## What this task involves:
An exact copy of the data is required. No picture may appear in it.
-.-.-
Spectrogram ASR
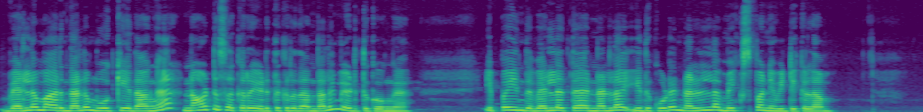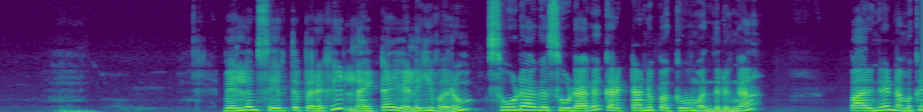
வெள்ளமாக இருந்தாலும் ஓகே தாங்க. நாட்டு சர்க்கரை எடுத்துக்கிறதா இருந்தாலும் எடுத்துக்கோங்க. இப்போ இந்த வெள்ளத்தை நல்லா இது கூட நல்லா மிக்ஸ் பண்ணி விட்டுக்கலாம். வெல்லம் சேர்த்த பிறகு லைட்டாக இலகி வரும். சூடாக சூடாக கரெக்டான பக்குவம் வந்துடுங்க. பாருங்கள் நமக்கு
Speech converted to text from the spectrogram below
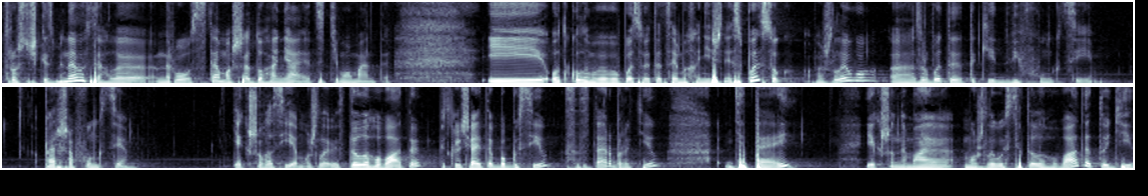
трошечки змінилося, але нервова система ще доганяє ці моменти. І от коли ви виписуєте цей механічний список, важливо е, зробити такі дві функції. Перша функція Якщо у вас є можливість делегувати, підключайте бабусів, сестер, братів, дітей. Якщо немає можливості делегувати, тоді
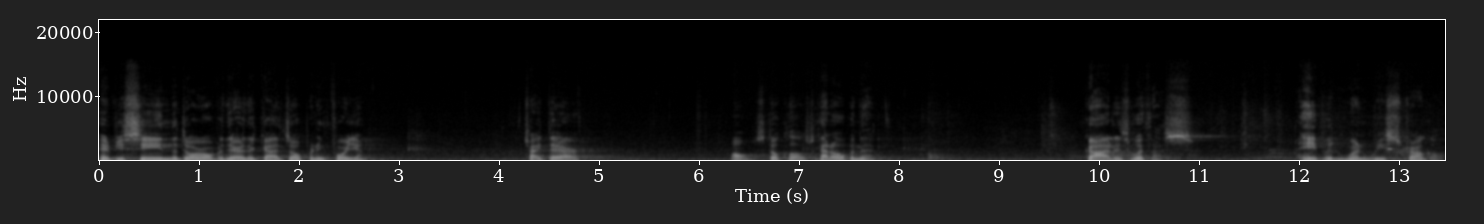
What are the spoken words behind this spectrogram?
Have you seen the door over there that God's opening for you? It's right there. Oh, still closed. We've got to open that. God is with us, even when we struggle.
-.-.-
## Answer to the exercise:
Spectrogram ASR
வெள்ளமாக இருந்தாலும் ஓகே தாங்க. நாட்டு சர்க்கரை எடுத்துக்கிறதா இருந்தாலும் எடுத்துக்கோங்க. இப்போ இந்த வெள்ளத்தை நல்லா இது கூட நல்லா மிக்ஸ் பண்ணி விட்டுக்கலாம். வெல்லம் சேர்த்த பிறகு லைட்டாக இலகி வரும். சூடாக சூடாக கரெக்டான பக்குவம் வந்துடுங்க. பாருங்கள் நமக்கு
Speech converted to text from the spectrogram below
трошечки змінилося, але нервова система ще доганяє ці моменти. І от коли ви виписуєте цей механічний список, важливо е, зробити такі дві функції. Перша функція Якщо у вас є можливість делегувати, підключайте бабусів, сестер, братів, дітей. Якщо немає можливості делегувати, тоді
What are the spoken words behind this spectrogram?
Have you seen the door over there that God's opening for you? It's right there. Oh, still closed. We've got to open that. God is with us, even when we struggle.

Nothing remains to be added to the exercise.